There were a number of people I could have asked. Well, theoretically, I could have asked anyone, but would Kate Atkinson have accepted to judge the Book a Break Short Story Competition, even if I told her (truthfully) that she’s my favourite author? The competition is in its first year, and something of an experiment. On the other hand, I did want someone whose writing and judgment I hold in esteem. Not a literary star, then, but simply a fine writer who knows what he’s doing and talks a lot of sense: Atthys Gage.
We ‘met’ through the Book Country website, where writers post their work for peer review and critiques. I read Atthys’s novel, Spark, and was impressed. I’m currently reading The Flight of the Wren, in which the high standard is maintained. To be honest, it’s not quite my genre, veering as it does into fantasy. But then, so do some of Atkinson’s books, and Atthys has a similar knack of making the fantasy convincing.
“I suppose I ought to tell you, insanity runs in my family.”

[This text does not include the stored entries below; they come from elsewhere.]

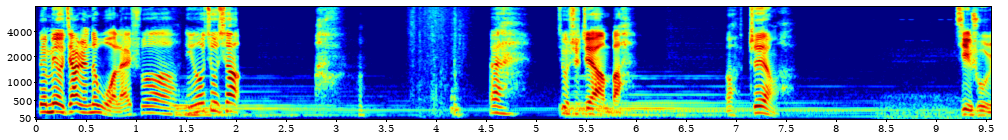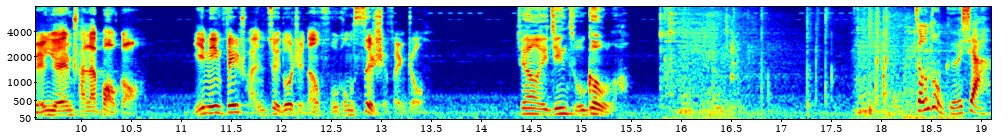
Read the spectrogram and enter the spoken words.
对没有家人的我来说，尼欧就像……哎，就是这样吧。哦，这样啊。技术人员传来报告，移民飞船最多只能浮空四十分钟。这样已经足够了。总统阁下，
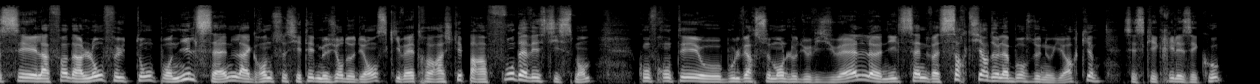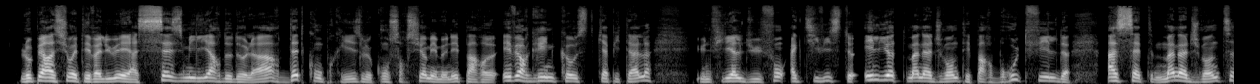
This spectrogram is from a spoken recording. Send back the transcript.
c'est la fin d'un long feuilleton pour Nielsen, la grande société de mesure d'audience, qui va être rachetée par un fonds d'investissement. Confronté au bouleversement de l'audiovisuel, Nielsen va sortir de la bourse de New York. C'est ce qu'écrit les échos. L'opération est évaluée à 16 milliards de dollars, dette comprise. Le consortium est mené par Evergreen Coast Capital, une filiale du fonds activiste Elliott Management et par Brookfield Asset Management.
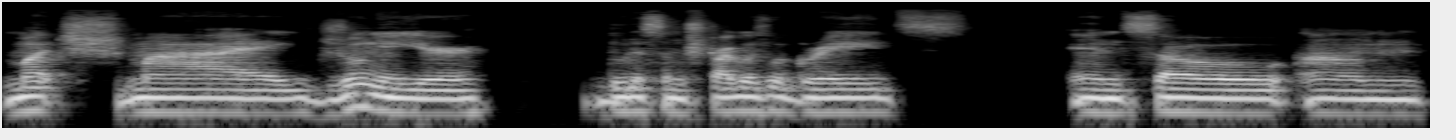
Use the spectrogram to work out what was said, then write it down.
much my junior year due to some struggles with grades. And so um,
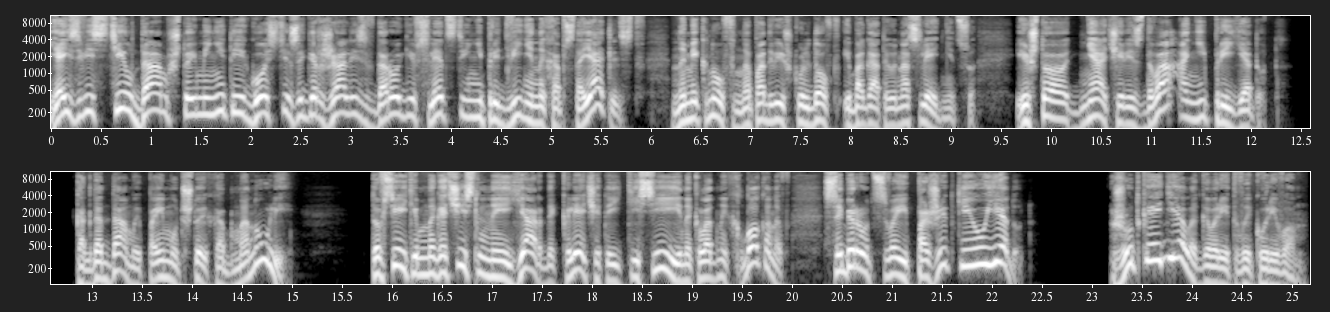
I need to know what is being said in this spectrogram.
«Я известил дам, что именитые гости задержались в дороге вследствие непредвиденных обстоятельств, намекнув на подвижку льдов и богатую наследницу, и что дня через два они приедут. Когда дамы поймут, что их обманули, то все эти многочисленные ярды клетчатой кисии и накладных локонов соберут свои пожитки и уедут. «Жуткое дело», — говорит выкуревон.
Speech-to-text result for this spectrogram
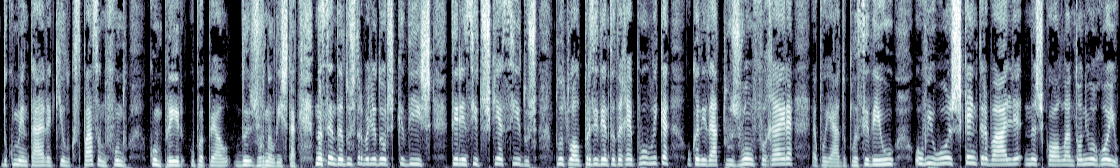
documentar aquilo que se passa, no fundo, cumprir o papel de jornalista. Na senda dos trabalhadores que diz terem sido esquecidos pelo atual Presidente da República, o candidato João Ferreira, apoiado pela CDU, ouviu hoje quem trabalha na escola António Arroio.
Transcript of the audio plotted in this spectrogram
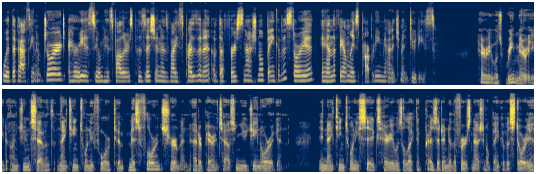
With the passing of George, Harry assumed his father's position as vice president of the First National Bank of Astoria and the family's property management duties. Harry was remarried on June 7, 1924, to Miss Florence Sherman at her parents' house in Eugene, Oregon. In 1926, Harry was elected president of the First National Bank of Astoria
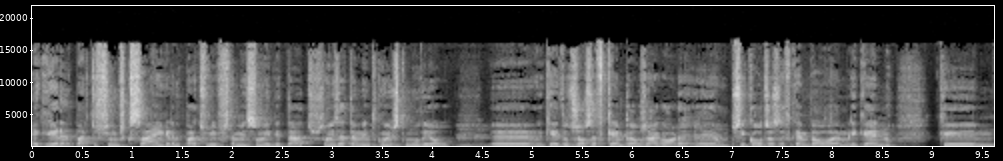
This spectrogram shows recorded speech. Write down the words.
é que grande parte dos filmes que saem, grande parte dos livros que também são editados, são exatamente com este modelo, uhum. uh, que é do Joseph Campbell já agora, é um psicólogo Joseph Campbell americano, que,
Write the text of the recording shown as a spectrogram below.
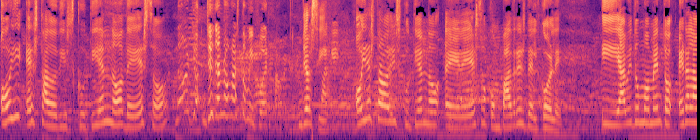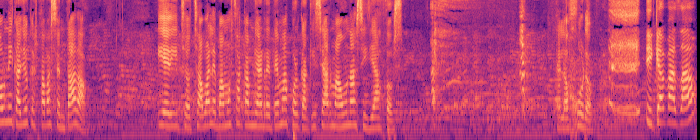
hoy he estado discutiendo de eso. No, yo, yo ya no gasto mi fuerza. Yo sí. Hoy he estado discutiendo eh, de eso con padres del cole. Y ha habido un momento, era la única yo que estaba sentada. Y he dicho, chavales, vamos a cambiar de temas porque aquí se arma unas sillazos. Te lo juro. ¿Y qué ha pasado?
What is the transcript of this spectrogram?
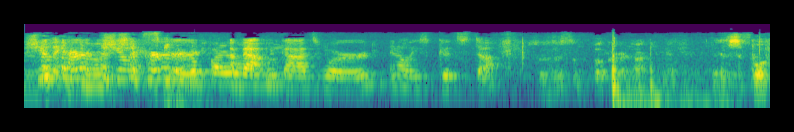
she only heard, she only It scared the heard fire about. God's word and all these good stuff. So is this a book or a documentary? It's a It's book.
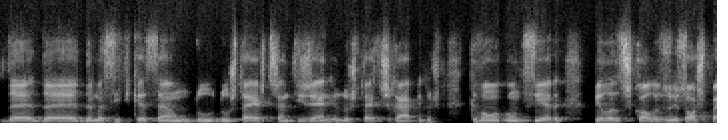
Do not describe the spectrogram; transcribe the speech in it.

“Yeah. On my mother’s side. I guess it could be on my father’s side too, but he didn’t stick around long enough for me to find out. I guess that says something for him, right? I mean, at least he wasn’t crazy enough to marry my mother.”
I’m talking too much. I’m nervous. Why the hell am I nervous?
The man reaches over and stabs a little round potato with his fork and makes it disappear into his mud-colored beard. Mouth full, he says, “I’m sure it’s nothing to worry about, Miss Drake.”
I, on the other hand, am not so sure.
He spears a scrap of meat and dips it in drippy brown gravy. While he chews, I keep right on talking too much. “I’m only telling you this because if it turns out this is my first full-fledged psychotic break, and you’re really the doctor in the loony bin, well, you know, then it seems like important information.”
He looks up again, one brow raised, the fork hovering near his mouth. “Miss Drake, I can assure you, I am not a doctor.”
That’s the opening passage of Flight of the Wren. Distinctive voice, authentic dialogue, an intriguing situation. But it isn’t just his fiction that attracted me. What he has to say about the writing process itself is possibly even more relevant. Does he have a secret recipe? No, because there isn’t one. What he has is the sound judgement that lets him, every so often, bend – or break – the rules and get away with it. Which is why, when coaches and editors say “Nothing fancy!”, he might not always agree (you can read his observations on the matter here).
So yes, I’m pleased and grateful that Atthys has accepted to judge this first edition of the Book a Break Short Story Competition. Though the prompt itself tends towards the dramatic, any treatment of it will be welcome. What Atthys is looking for above all is good writing. But rather than have me waffling on about what I think that is, I’ve asked him to share a few ideas with us himself. Watch this space – coming soon!